My previous blog in this series explored how forward-leaning energy and utilities providers embrace digital technologies to improve the experiences of the constituents that they serve. But in addition to turning outward to meet the growing expectations of external constituents, these firms face increasing pressure to turn inward to improve their own operational efficiency.
Digital technologies are massively disrupting the oil and gas industry, resulting in reduced costs and an increase in productivity. Oil and gas companies are considering technologies such as AI, IoT, analytics, and process automation, while continuing to recognize the need for an ecosystem of third-party suppliers. Even vertically integrated oil giants like ExxonMobil, Royal Dutch Shell, ConocoPhillips, or BP are relying on third-party suppliers, or oilfield services (OFS), to provide equipment and expertise to fill gaps in its supply chain.
I remember my first car well – it was a black Jeep Cherokee and made a “NGGGGGGRGH!” noise driving up hills. But I was so proud of it because it meant independence and adulthood.
But as Ross Mason writes, for today’s teens, car owning is more of an expensive hassle than a key to freedom.

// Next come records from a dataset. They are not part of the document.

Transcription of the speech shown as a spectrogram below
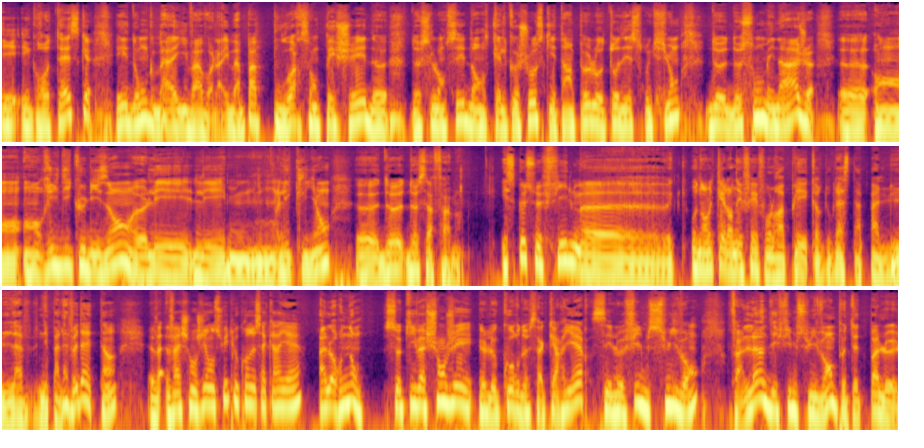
et, grotesques. Et donc, bah, il va voilà, il va pas pouvoir s'empêcher de, se lancer dans quelque chose qui est un peu l'autodestruction de, de son ménage euh, en, ridiculisant les, les, les clients de, de sa femme. Est-ce que ce film, euh, dans lequel en effet, il faut le rappeler, Kirk Douglas n'est pas, la, vedette, hein, va changer ensuite le cours de sa carrière? Alors non. Ce qui va changer le cours de sa carrière, c'est le film suivant, enfin l'un des films suivants, peut-être pas le,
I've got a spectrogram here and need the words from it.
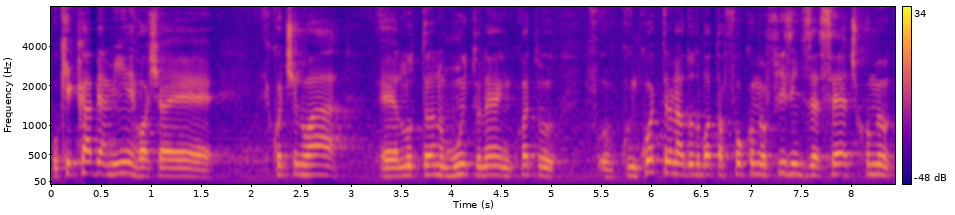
o que cabe a mim, Rocha, é, é continuar é, lutando muito, né, enquanto enquanto treinador do Botafogo, como eu fiz em 17, como eu,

The car of the future will be more about the passenger experience than the driver experience,
Financial services industry standards and file formats are unique and complex. There are different standards for low value payments, high value payments, international payments, bank statements, securities trades, derivatives, and stock custody transactions. In an effort to unify disparate formats based on geographic boundaries, industry utilities and market participants, the International Organization for Standardization (ISO) developed the ISO 20022 XML standard. The ISO 20022 standard was originally developed in 2004 and is an internationally agreed upon,